REQUIREMENT: Look below for the line containing "The answer should". Write out that line and the rest through the last one, exactly as they appear, but without pictures.
Start of INPUT DATA
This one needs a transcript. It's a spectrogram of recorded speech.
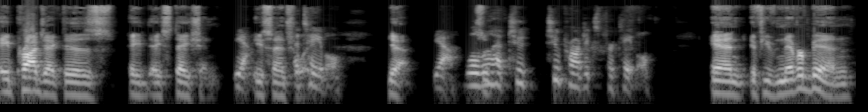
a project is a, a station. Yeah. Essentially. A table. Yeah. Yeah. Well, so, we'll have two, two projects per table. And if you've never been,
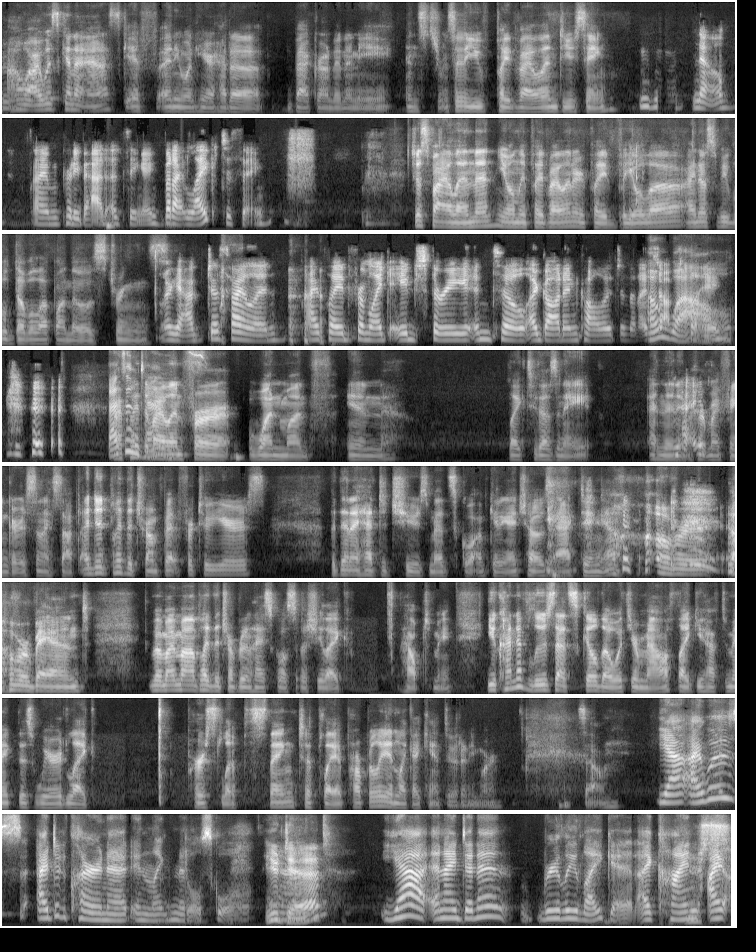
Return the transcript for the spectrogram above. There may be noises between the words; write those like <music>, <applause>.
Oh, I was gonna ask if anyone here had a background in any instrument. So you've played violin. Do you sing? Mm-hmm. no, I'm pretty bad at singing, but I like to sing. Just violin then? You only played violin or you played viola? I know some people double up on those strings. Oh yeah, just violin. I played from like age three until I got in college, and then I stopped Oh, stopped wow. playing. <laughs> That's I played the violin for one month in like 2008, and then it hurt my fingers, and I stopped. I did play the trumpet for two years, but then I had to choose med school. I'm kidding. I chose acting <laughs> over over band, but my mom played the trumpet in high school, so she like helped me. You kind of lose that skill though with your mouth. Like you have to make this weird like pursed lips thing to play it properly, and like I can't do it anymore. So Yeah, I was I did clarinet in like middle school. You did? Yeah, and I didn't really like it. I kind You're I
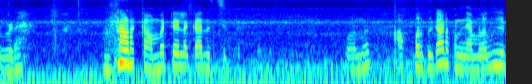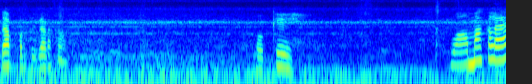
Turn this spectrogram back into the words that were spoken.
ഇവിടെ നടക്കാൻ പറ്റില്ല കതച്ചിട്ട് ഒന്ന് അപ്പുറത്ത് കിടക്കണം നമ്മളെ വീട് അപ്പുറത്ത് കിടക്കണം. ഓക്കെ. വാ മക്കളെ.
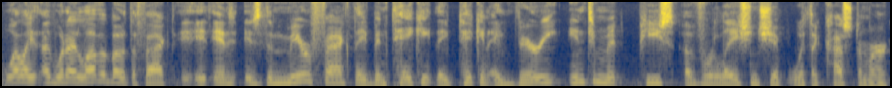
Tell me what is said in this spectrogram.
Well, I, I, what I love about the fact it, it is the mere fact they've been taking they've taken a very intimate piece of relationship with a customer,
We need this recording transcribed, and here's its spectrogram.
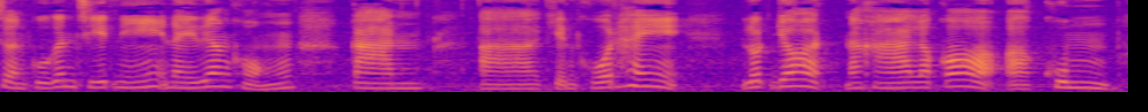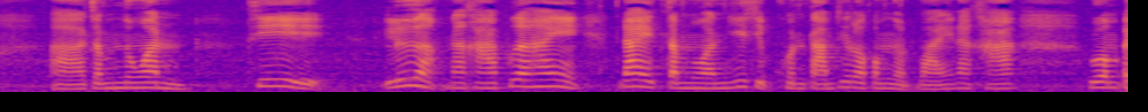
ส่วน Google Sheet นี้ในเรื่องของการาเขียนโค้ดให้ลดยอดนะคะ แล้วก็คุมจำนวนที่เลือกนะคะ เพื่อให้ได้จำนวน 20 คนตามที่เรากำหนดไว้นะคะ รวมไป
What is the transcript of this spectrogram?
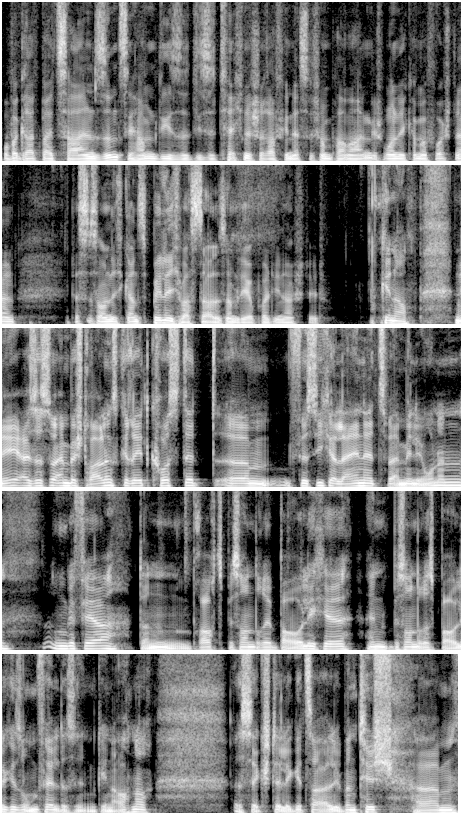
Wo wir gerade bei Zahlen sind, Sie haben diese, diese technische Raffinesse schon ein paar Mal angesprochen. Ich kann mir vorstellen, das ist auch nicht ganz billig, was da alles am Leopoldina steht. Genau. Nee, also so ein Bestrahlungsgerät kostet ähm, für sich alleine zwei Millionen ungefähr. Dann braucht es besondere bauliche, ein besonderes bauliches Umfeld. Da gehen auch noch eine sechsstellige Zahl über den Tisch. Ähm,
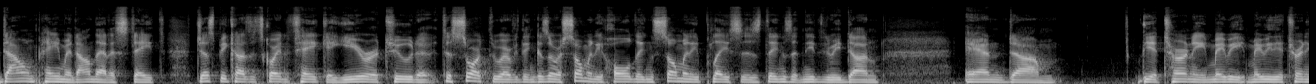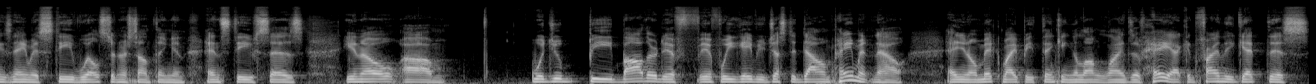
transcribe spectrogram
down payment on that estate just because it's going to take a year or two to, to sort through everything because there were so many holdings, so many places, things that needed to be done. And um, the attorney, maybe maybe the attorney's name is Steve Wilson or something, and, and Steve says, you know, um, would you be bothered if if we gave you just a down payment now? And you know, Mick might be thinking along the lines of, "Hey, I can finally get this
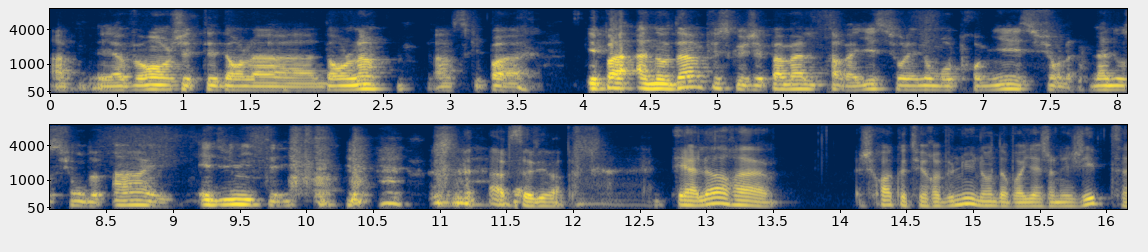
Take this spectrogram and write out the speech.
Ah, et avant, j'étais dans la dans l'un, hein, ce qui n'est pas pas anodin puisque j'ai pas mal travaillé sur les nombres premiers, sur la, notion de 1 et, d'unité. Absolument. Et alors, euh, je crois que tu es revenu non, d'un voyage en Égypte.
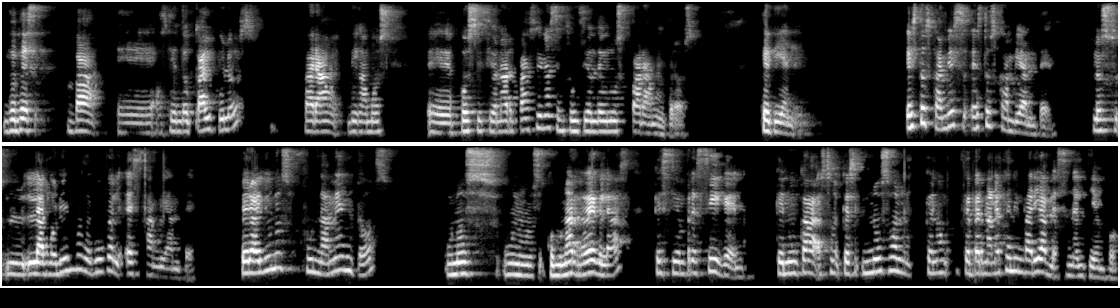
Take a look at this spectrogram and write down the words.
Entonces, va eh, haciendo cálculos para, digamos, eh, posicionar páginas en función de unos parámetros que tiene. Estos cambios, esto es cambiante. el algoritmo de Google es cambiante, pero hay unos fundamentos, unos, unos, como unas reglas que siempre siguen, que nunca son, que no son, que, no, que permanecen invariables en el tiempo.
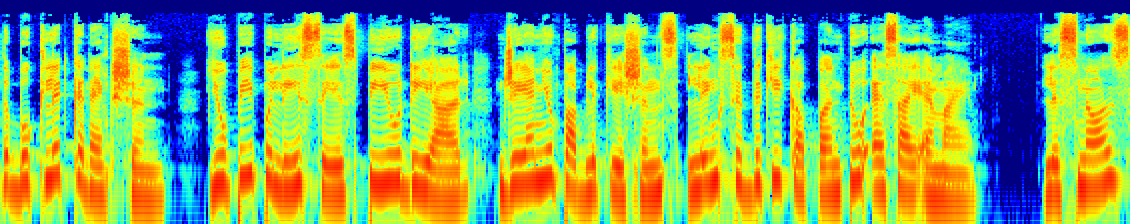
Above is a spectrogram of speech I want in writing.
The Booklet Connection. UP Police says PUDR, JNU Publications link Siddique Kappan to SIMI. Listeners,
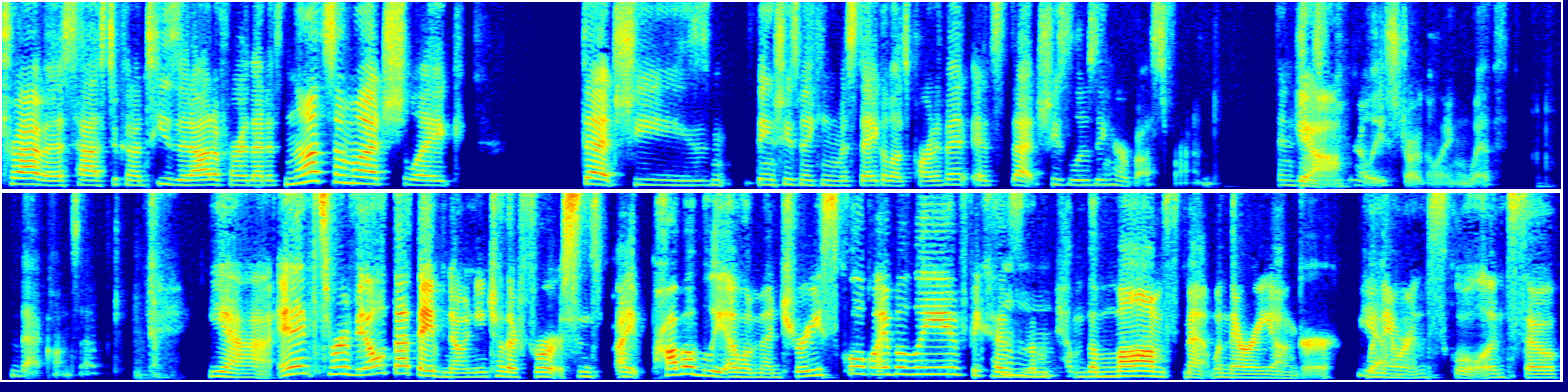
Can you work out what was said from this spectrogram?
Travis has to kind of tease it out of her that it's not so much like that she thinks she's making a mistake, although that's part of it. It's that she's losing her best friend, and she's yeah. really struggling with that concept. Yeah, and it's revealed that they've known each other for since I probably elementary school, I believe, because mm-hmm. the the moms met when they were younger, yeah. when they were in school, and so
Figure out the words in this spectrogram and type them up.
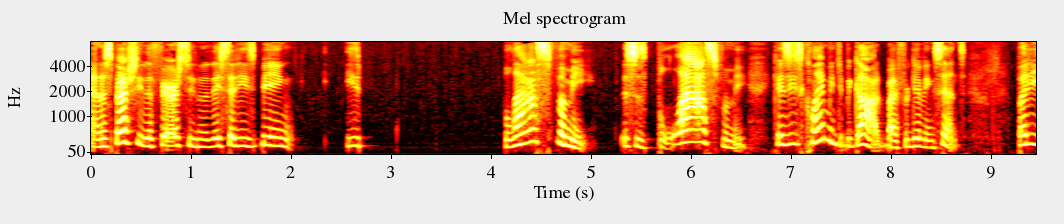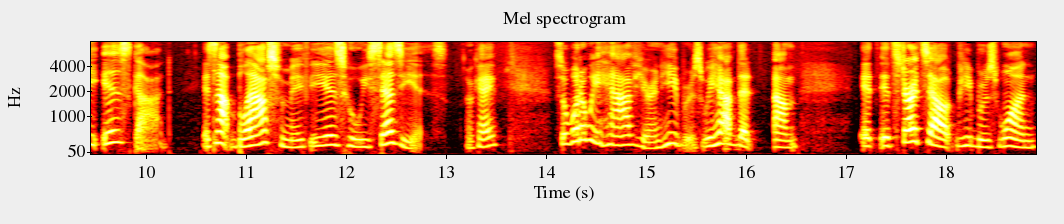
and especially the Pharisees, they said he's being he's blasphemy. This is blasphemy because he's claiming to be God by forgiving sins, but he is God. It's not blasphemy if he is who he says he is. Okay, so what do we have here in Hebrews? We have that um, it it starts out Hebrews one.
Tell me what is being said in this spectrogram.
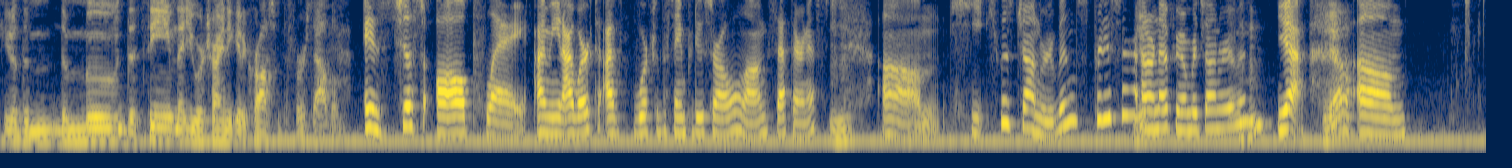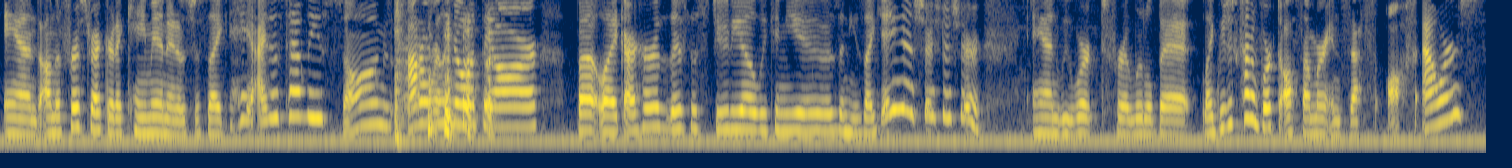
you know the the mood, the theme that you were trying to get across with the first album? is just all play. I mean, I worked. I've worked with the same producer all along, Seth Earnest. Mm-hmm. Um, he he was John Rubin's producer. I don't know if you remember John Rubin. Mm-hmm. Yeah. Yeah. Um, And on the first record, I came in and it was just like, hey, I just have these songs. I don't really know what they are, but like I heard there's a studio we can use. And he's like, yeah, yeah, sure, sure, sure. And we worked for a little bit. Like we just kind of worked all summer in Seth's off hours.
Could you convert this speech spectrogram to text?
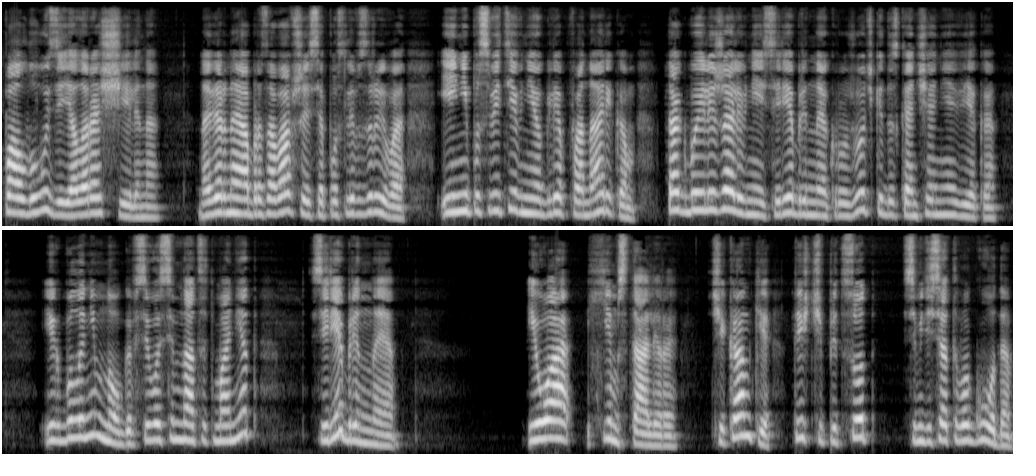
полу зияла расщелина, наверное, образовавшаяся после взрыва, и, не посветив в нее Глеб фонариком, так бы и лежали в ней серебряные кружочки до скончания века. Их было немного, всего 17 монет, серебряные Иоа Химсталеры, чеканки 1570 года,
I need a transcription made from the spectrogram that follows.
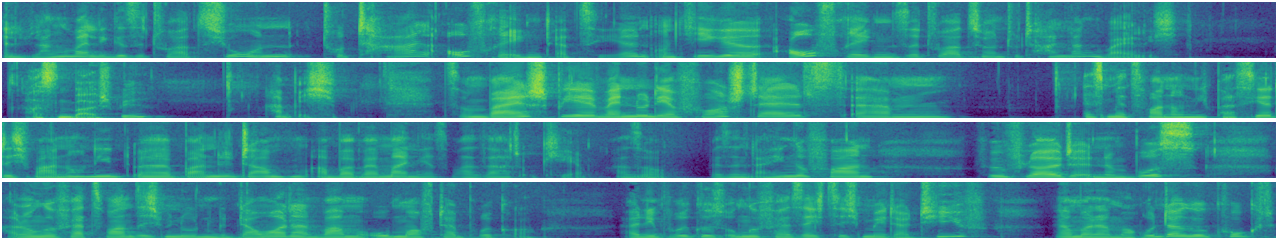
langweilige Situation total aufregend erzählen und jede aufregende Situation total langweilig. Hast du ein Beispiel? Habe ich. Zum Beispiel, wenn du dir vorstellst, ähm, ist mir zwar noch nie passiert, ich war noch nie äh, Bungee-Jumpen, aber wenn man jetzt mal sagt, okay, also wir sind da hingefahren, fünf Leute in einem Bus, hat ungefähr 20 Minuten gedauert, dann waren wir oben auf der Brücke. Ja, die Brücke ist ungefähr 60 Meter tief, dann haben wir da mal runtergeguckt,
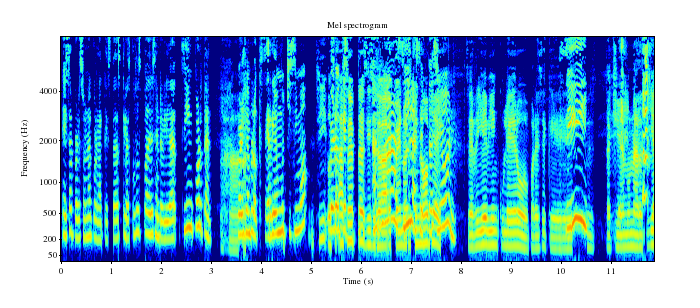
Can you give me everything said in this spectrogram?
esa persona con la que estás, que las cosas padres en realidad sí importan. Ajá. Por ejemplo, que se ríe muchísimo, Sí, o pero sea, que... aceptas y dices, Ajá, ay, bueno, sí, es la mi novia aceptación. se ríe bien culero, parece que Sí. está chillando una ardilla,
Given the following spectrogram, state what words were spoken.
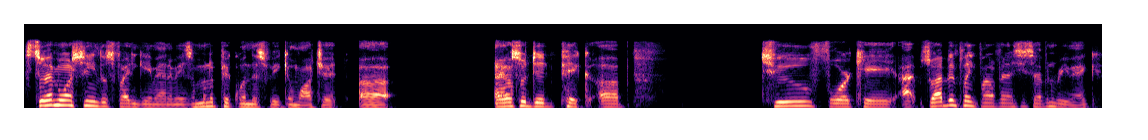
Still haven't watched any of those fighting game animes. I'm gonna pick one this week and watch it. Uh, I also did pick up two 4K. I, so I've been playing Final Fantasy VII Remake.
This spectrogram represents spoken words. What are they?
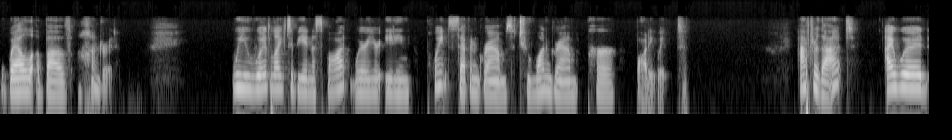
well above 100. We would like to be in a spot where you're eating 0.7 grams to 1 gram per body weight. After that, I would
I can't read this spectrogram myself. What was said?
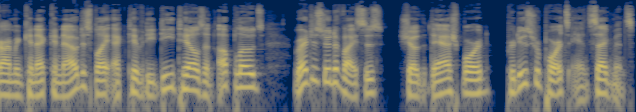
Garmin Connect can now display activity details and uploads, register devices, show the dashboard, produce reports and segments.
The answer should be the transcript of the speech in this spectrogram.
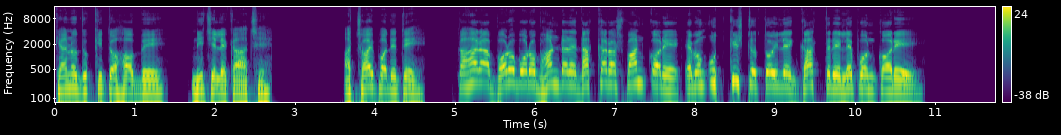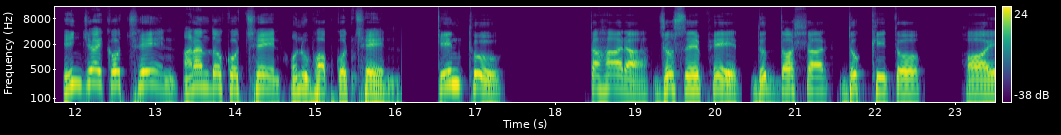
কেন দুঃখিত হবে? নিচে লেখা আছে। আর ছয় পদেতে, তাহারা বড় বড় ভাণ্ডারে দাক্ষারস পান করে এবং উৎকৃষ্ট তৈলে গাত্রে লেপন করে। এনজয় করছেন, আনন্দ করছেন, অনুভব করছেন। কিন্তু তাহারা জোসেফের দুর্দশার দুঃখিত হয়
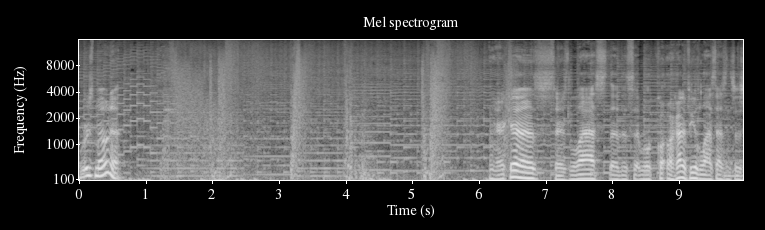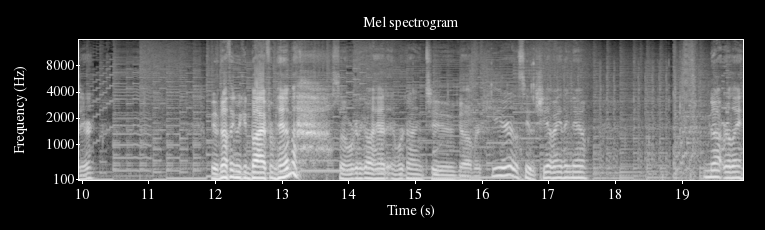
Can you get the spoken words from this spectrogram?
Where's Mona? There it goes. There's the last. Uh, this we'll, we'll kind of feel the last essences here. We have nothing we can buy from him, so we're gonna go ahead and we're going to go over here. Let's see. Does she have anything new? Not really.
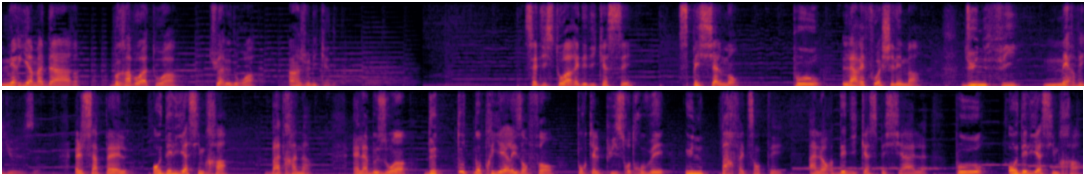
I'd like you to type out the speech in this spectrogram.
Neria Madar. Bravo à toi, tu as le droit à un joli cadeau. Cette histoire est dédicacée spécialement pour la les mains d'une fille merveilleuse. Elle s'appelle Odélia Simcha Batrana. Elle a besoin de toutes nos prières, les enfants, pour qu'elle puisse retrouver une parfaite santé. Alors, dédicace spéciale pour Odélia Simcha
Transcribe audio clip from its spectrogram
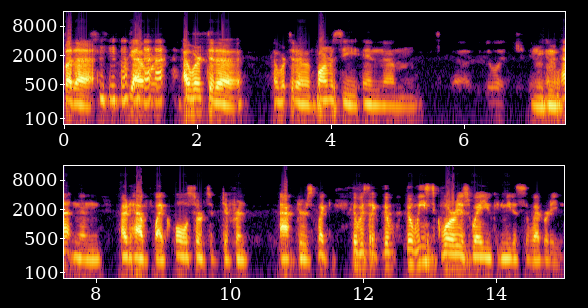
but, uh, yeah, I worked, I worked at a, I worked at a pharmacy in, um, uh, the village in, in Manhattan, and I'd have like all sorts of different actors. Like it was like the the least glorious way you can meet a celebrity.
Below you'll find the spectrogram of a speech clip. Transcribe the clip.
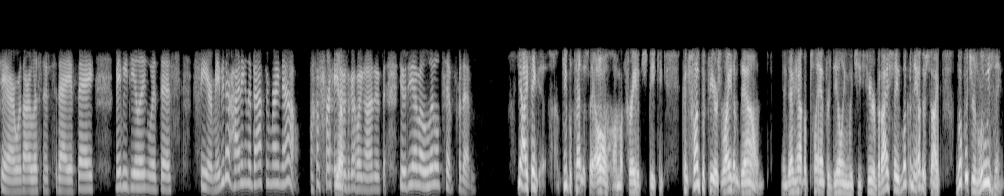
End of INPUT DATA
EXERCISE OUTPUT:
The answer should be the transcript of the speech in this spectrogram.
কেন দুঃখিত হবে? নিচে লেখা আছে। আর ছয় পদেতে, তাহারা বড় বড় ভাণ্ডারে দাক্ষারস পান করে এবং উৎকৃষ্ট তৈলে গাত্রে লেপন করে। এনজয় করছেন, আনন্দ করছেন, অনুভব করছেন। কিন্তু তাহারা জোসেফের দুর্দশার দুঃখিত হয়
Can you get the spoken words from this spectrogram?
Where's Mona? There it goes. There's the last. Uh, this we'll, we'll kind of feel the last essences here. We have nothing we can buy from him, so we're gonna go ahead and we're going to go over here. Let's see. Does she have anything new? Not really.
I'd like you to type out the speech in this spectrogram.
Neria Madar. Bravo à toi, tu as le droit à un joli cadeau. Cette histoire est dédicacée spécialement pour la les mains d'une fille merveilleuse. Elle s'appelle Odélia Simcha Batrana. Elle a besoin de toutes nos prières, les enfants, pour qu'elle puisse retrouver une parfaite santé. Alors, dédicace spéciale pour Odélia Simcha
Transcribe audio clip from its spectrogram
but, uh, yeah, I worked, I worked at a, I worked at a pharmacy in, um, uh, the village in, in Manhattan, and I'd have like all sorts of different actors. Like it was like the the least glorious way you can meet a celebrity.
Below you'll find the spectrogram of a speech clip. Transcribe the clip.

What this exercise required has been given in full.